All the entries need to be quoted exactly, apart from the pictures, which you should drop.

__Data to examine__.
((

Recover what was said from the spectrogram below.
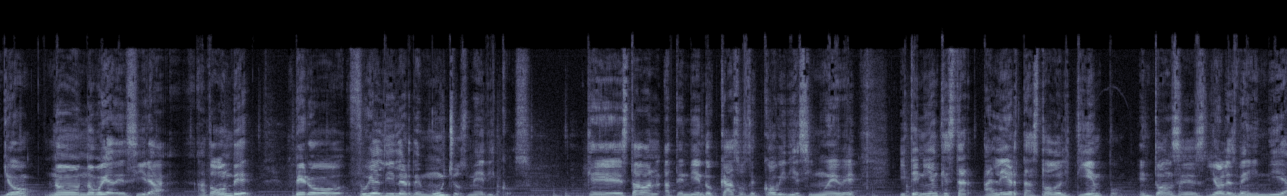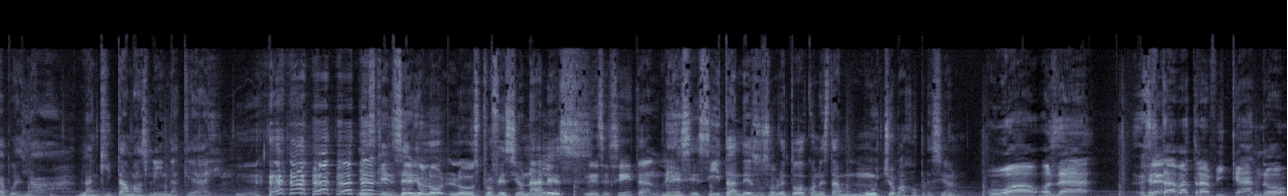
yo no, no voy a decir a, a dónde, pero fui el dealer de muchos médicos que estaban atendiendo casos de COVID-19 y tenían que estar alertas todo el tiempo. Entonces yo les vendía pues la blanquita más linda que hay. es que en serio lo- los profesionales Necesitan. necesitan de eso, sobre todo cuando están mucho bajo presión. Wow, o sea, O se sea- estaba traficando,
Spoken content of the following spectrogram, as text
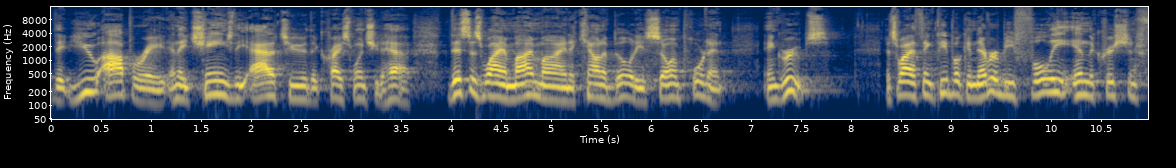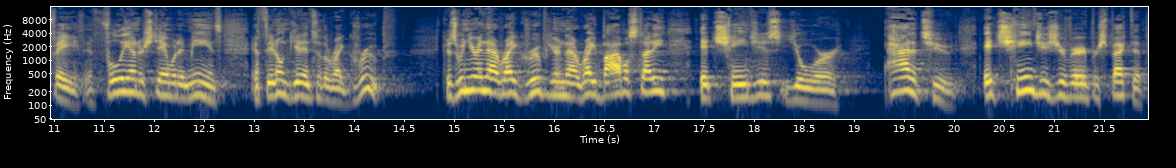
that you operate and they change the attitude that Christ wants you to have. This is why, in my mind, accountability is so important in groups. It's why I think people can never be fully in the Christian faith and fully understand what it means if they don't get into the right group. Because when you're in that right group, you're in that right Bible study, it changes your attitude. It changes your very perspective.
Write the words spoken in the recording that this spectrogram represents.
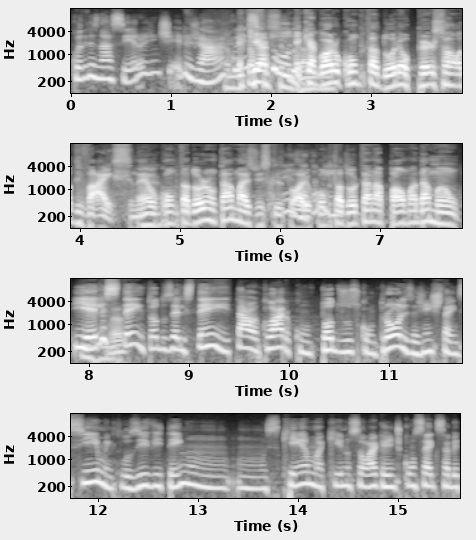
Quando eles nasceram, a gente, eles já é conheciam tudo. É que agora o computador é o personal device, né? É. O computador não está mais no escritório, Exatamente. o computador está na palma da mão. E eles né? têm, todos eles têm e tal, claro, com todos os controles, a gente está em cima, inclusive tem um, um, esquema aqui no celular que a gente consegue saber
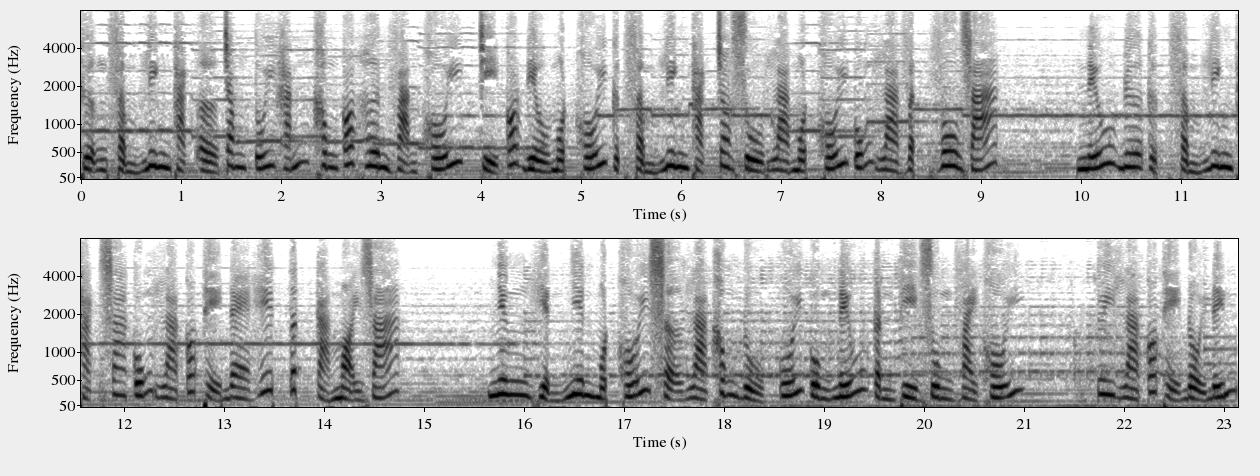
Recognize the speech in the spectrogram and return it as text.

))

__Answer space__.
Recover what was said from the spectrogram below.
yo no, no voy a decir a, a dónde, pero fui el dealer de muchos médicos que estaban atendiendo casos de COVID-19 y tenían que estar alertas todo el tiempo. Entonces yo les vendía pues la blanquita más linda que hay. es que en serio lo- los profesionales Necesitan. necesitan de eso, sobre todo cuando están mucho bajo presión. Wow, o sea, O se sea- estaba traficando,
Spoken content of the following spectrogram, as text
that you operate and they change the attitude that Christ wants you to have. This is why, in my mind, accountability is so important in groups. It's why I think people can never be fully in the Christian faith and fully understand what it means if they don't get into the right group. Because when you're in that right group, you're in that right Bible study, it changes your attitude. It changes your very perspective.
Write the words spoken in the recording that this spectrogram represents.
Quando eles nasceram, a gente, eles já é conheciam tudo. É que agora o computador é o personal device, né? É. O computador não está mais no escritório, Exatamente. o computador está na palma da mão. E eles né? têm, todos eles têm e tal, claro, com todos os controles, a gente está em cima, inclusive tem um, um, esquema aqui no celular que a gente consegue saber
Recognize the speech in the spectrogram and return it as text.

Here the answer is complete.